Although it doesn’t tally up exactly with what I remember, the memory is undoubtedly embellished after all the other books since read. Not only that but the chances of two tunnels in two patchwork quilts isn’t going to be statistically high. Continue reading “Patching the Clues Together”
A comment from Victoria – on recent post A Pound of Paper – about a book she was trying to remember the title of, got me thinking about my own quest for a book from yesteryear that remains an enigma.
Back when I was in school, I vividly remember reading a book about a patchwork quilt. The details still stored in my brain are thus:
A child is fascinated with a quilt and each square patch provides a mini adventure for the narrator. I believe the adventures were completely in the mind of the child, as opposed to actually being trapped in the quilt.
One section fascinated me above all, a tunnel was the particular patchwork picture this time, and the child is walking through it. It’s dark and footsteps echo loudly, they sound like someone following, paranoia strikes and some running towards the light at the end of the tunnels follows ensues.

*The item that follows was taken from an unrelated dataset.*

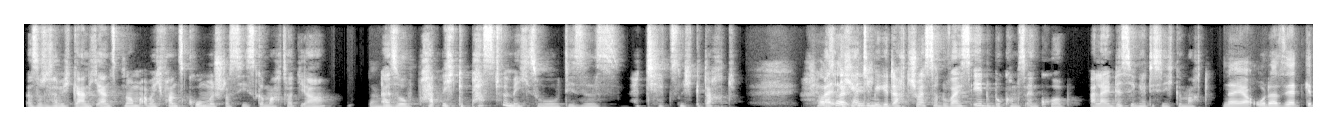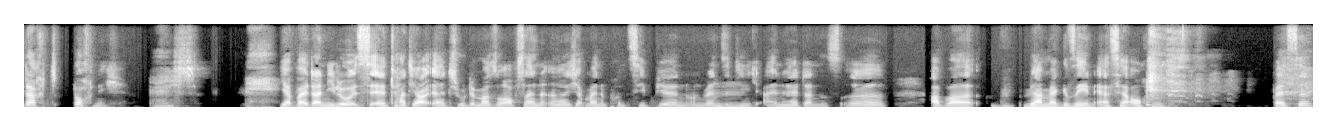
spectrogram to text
Also, das habe ich gar nicht ernst genommen, aber ich fand es komisch, dass sie es gemacht hat, ja. Danke. Also, hat nicht gepasst für mich, so dieses, hätte ich jetzt nicht gedacht. Ich Weil halt ich hätte mir gedacht, Schwester, du weißt eh, du bekommst einen Korb. Allein deswegen hätte ich es nicht gemacht. Naja, oder sie hat gedacht, doch nicht. Echt? Ja, weil Danilo ist, er hat ja, er tut immer so auf seine, äh, ich habe meine Prinzipien und wenn sie die Mhm. nicht einhält, dann ist, äh, aber wir haben ja gesehen, er ist ja auch nicht. weißt du?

As I remembered those specifics as well as I did, it must still be worth a reread just for that specific section, and so at every opportunity I trawl lots of charity shops, market stalls, libraries, and of course bookshops on a quest to enjoy my bit of nostalgia. Continue reading “Book Memory…or imagined?”
In rural Australia of the fifties where John Baxter grew up, reading books was regarded with suspicion; owning and collecting them with utter incomprehension. Despite this, by the age of eleven Baxter had ‘collected’ his first book The Poems of Rupert Brooke. He’d read it often, but now he had to own it. This modest purchase marked the beginning of an obsession that would take him all over the world…

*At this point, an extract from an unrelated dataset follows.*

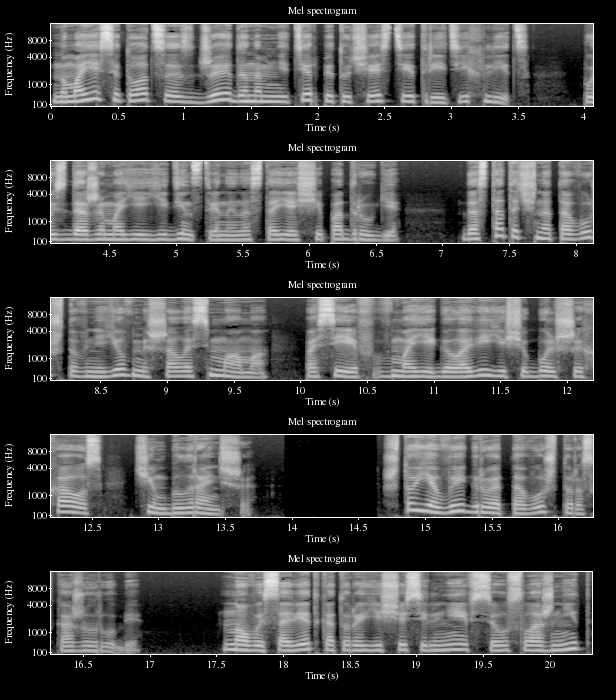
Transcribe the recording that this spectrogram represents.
Но моя ситуация с Джейденом не терпит участия третьих лиц, пусть даже моей единственной настоящей подруги. Достаточно того, что в нее вмешалась мама, посеяв в моей голове еще больший хаос, чем был раньше. Что я выиграю от того, что расскажу Руби? Новый совет, который еще сильнее все усложнит?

This is the book to devour. It has inspired my many forays into mass purchasing, the impact of which had waned somewhat, but has now thankfully been reinforced on rereading this. A Pound of Paper, is not only a call to read, but to read widely; to gather, and appreciate the book as a whole, not just for the words therein.
It’s always a delight to discover how a fellow reader started, and carried on their journey. Details of their collection, and their escalation is both an encouragement – as if any were needed – and pure literary porn. This reader ate up Baxter’s enthusiastic retelling of his adventures, which range between comic and cringe with alarming regularity.
One of the best things about A Pound of Paper is the forays into, and finding beauty within, the obscure, even the badly written. There is an element of snobbery here, one could argue, but it doesn’t spoil anything, and I for one enjoy the jaunt into the arcane passageways of literature that I would have otherwise missed. Continue reading “A Pound of Paper – John Baxter”